What’s the legendary Kenzō Takada up to these days? The designer—who left his eponymous label almost 20 years ago—was in town to promote a collaboration of furnishings (think the iconic Mah Jong sofa) and decorative objects with French furniture company Roche Bobois, all in Takada’s signature patterns and bright colors. From his latest projects to life in Paris and more, Takada fills us in!
Why was collaborating with Roche Bobois appealing to you?
I got approached by Roche Bobois two-and-a-half years ago, but I knew of the Mah Jong sofa for ages. It was developed nearly the same year that I started Kenzo—the sofa came out in 1971, and I started opening shops in 1970. I love working with textiles, colors, textures, and different materials, so it was definitely a fun challenge for me, one that I enjoyed working with the Roche Babois team on. It was a great collaboration. They made it possible to find the perfect harmony of all these different elements and techniques, even up until the final process, when I kept changing the prototypes of what they were producing. Really quickly, I realized I wanted to choose a theme around Japan. I wanted to find traditional patterns and graphics that also made it really contemporary.
When you retired in 1999, you had said that you wanted to focus on decor. Why was that?
When I left Kenzo, I started to really take care of my home in Paris and really enjoyed working on the decoration, creating an ambiance and harmony. That made me develop a certain taste and attraction for decor, and wanting to focus on it.
When you moved to Paris, what were your initial reactions to French culture?
I always wanted to go to Paris. I grew up in a very dark era of Japan, just after World War II. I started thinking of Paris after reading my sister’s magazines and watching Audrey Hepburn movies. That’s what really motivated me to go. I took a boat to Paris, and when I got there, I was in total shock. I arrived on January 1, 1965. I ended up taking a train late in the night to a not-so-good area of Paris. I thought to myself, What am I doing here? Because it wasn’t at all like the Audrey Hepburn movies—at all.

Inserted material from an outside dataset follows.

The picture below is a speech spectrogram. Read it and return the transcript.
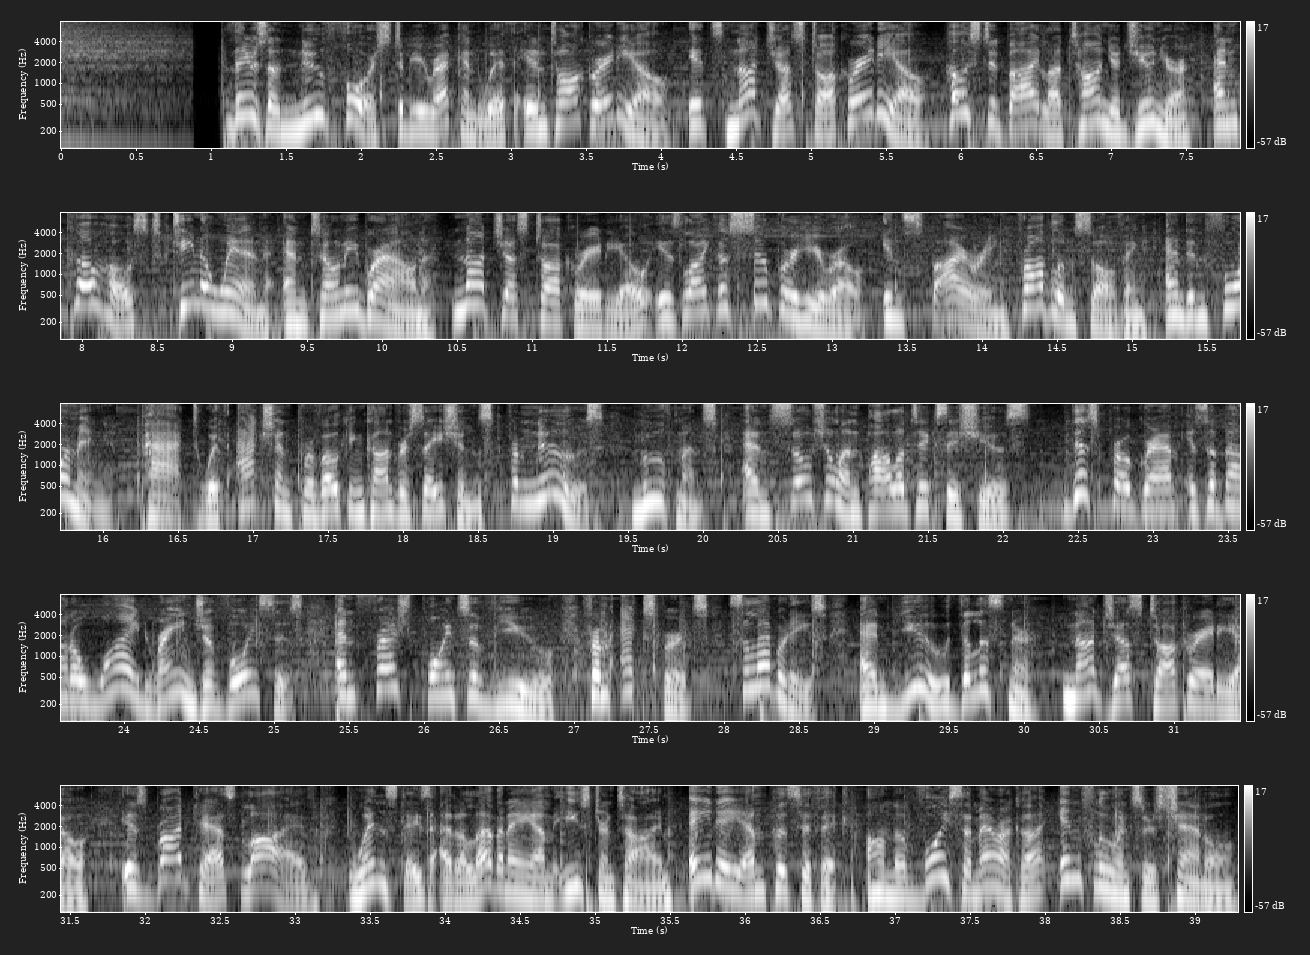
There's a new force to be reckoned with in talk radio. It's not just talk radio. Hosted by Latanya Jr. and co host Tina Wynn and Tony Brown. Not just talk radio is like a superhero, inspiring, problem solving, and informing, packed with action provoking conversations from news, movements, and social and politics issues. This program is about a wide range of voices and fresh points of view from experts, celebrities, and you, the listener. Not Just Talk Radio is broadcast live Wednesdays at 11 a.m. Eastern Time, 8 a.m. Pacific on the Voice America Influencers Channel.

What’s your favorite Japanese restaurant in Paris today?
My ex-personal chef used to work at my home for many years. He learned to cook French and Japanese cuisine in Japan, which is kind of like a fusion. A few years ago, he wanted to start his own restaurant, so I helped him. It’s called Toyo. You have to try it!

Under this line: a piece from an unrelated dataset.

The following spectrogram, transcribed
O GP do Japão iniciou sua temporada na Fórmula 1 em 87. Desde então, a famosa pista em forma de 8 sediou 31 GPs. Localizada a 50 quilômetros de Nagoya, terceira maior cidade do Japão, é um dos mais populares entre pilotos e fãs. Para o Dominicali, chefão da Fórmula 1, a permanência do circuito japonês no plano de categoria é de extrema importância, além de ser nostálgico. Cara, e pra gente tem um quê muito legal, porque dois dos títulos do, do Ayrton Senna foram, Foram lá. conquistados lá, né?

Yum! In March, Carol Lim and Humberto Leon paid tribute to your most iconic looks with their fashion show. What was your reaction?
I went to the show but didn’t know what it was about. I knew it was a tribute to me, but I didn’t know they would completely replicate the same sketches of the same clothes. When it came out I was really shocked to see what I did so many years ago. I appreciate that they [Carol and Humberto] have the guts to do things. In the end, it turned out quite good. I was proud.
You’ve worked in a range of creative mediums. What else could you see yourself pursuing?
I’ll definitely continue to work on the decor, but whatever I do, it will always have a certain link to fashion. For now, I’d like to bring back some more know-how traditions of Japan to the forefront. I like being creative and creating a harmony.
We can’t find you on Instagram! What are your thoughts on social media these days?
I’m discrete. I’m obviously from Japanese origin and am a bit of a shy person. I don’t really like to take selfies and such. I don’t see a strong interest. I’ll discuss it, but I think about what will I show, and what’s the point? I don’t really like to promote myself.
What are your plans this summer?
Every summer for almost the past 10 years, I go to Greece on summer vacation. We’ll take a boat and visit the Greek islands. I’ll head there after New York.
When was the last time you were here in NYC?
Last year. I used to fly the Concord every month from New York. And I loved Studio 54. I spent a lot of time there! I even had one of my fashion shows there, in 1977. Now I’m a little old…but I [still] love to dance.
Note: Kenzō Takada’s answers were translated by his personal translator.